• WORK REQUIRED: From the first line down to the one containing "Mel spectrogram, levels", reproduce the entries below exactly and leave out the pictures.

....

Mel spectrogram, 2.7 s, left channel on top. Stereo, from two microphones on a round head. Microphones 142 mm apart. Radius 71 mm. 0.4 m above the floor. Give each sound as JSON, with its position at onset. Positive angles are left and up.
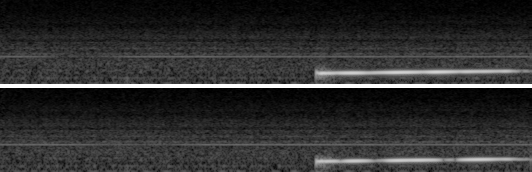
{"t": 1.6, "sound": "an explosion", "side_deg": -15, "distance_m": 2.0}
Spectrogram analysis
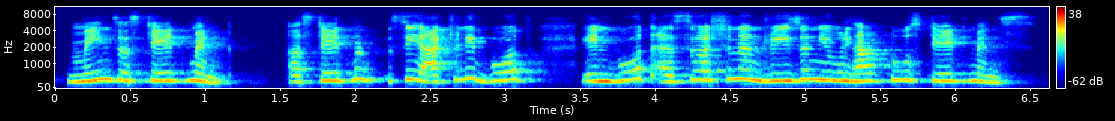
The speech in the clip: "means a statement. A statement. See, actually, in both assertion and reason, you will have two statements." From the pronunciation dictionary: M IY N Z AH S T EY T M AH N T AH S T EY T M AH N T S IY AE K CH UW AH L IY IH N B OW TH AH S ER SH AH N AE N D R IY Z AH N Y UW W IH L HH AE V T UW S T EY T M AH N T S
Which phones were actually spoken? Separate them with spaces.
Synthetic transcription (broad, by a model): M IY N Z AH S T EY T M AH N T AH S T EY T M AH N T S IY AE K CH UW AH L IY IH N B OW T AH S ER SH AH N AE N D R IY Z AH N Y UW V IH L HH AE V T UW S T EY T M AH N T S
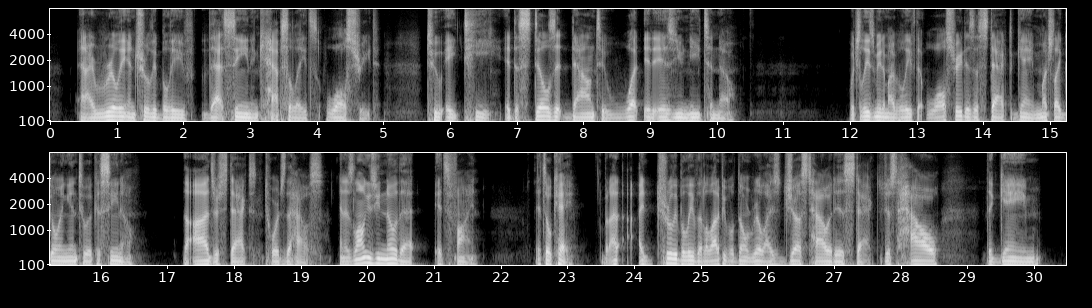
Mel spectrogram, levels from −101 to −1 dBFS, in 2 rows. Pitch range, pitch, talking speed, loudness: 90-100 Hz, 95 Hz, 165 wpm, -18 LUFS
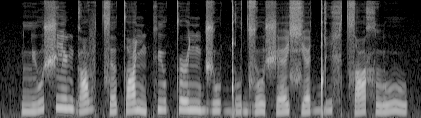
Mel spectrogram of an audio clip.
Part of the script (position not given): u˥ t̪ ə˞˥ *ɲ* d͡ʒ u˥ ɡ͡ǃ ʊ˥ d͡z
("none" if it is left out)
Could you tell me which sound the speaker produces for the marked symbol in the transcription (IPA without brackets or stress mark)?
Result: ɲ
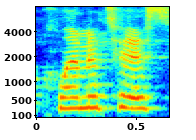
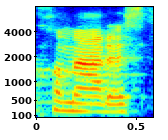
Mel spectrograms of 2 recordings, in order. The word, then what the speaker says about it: clematis: Well, clematis or clematis, actually both are correct pronunciations, I learned.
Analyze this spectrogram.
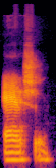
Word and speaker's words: Asher: So that will be ASR, would be Aleph Shin Resh, and they pronounce it as Asher.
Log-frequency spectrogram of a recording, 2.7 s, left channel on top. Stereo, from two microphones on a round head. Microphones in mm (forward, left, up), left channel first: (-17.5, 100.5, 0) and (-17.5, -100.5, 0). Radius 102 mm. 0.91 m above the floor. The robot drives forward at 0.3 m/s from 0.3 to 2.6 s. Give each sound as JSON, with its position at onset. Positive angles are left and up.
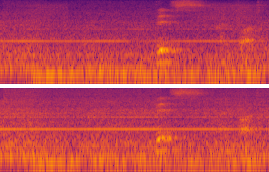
{"t": 1.5, "sound": "a man speaking", "side_deg": -40, "distance_m": 1.6}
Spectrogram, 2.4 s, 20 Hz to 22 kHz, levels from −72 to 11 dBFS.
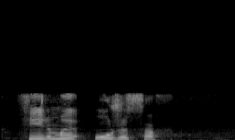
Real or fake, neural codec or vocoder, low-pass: real; none; 7.2 kHz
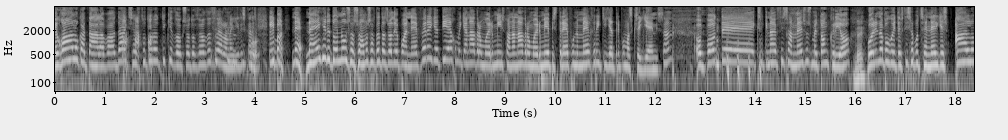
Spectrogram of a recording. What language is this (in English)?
Greek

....

• REPLY TO THE EXERCISE:
Mel spectrogram, 2.7 s, left channel on top. Stereo, from two microphones on a round head. Microphones 142 mm apart. Radius 71 mm. 0.4 m above the floor. Give each sound as JSON, with its position at onset. Positive angles are left and up.
{"t": 1.6, "sound": "an explosion", "side_deg": -15, "distance_m": 2.0}
Spectrogram analysis
The speech in the clip: "means a statement. A statement. See, actually, in both assertion and reason, you will have two statements." From the pronunciation dictionary: M IY N Z AH S T EY T M AH N T AH S T EY T M AH N T S IY AE K CH UW AH L IY IH N B OW TH AH S ER SH AH N AE N D R IY Z AH N Y UW W IH L HH AE V T UW S T EY T M AH N T S
Which phones were actually spoken? Separate them with spaces.
Synthetic transcription (broad, by a model): M IY N Z AH S T EY T M AH N T AH S T EY T M AH N T S IY AE K CH UW AH L IY IH N B OW T AH S ER SH AH N AE N D R IY Z AH N Y UW V IH L HH AE V T UW S T EY T M AH N T S
Mel spectrogram, levels from −101 to −1 dBFS, in 2 rows. Pitch range, pitch, talking speed, loudness: 90-100 Hz, 95 Hz, 165 wpm, -18 LUFS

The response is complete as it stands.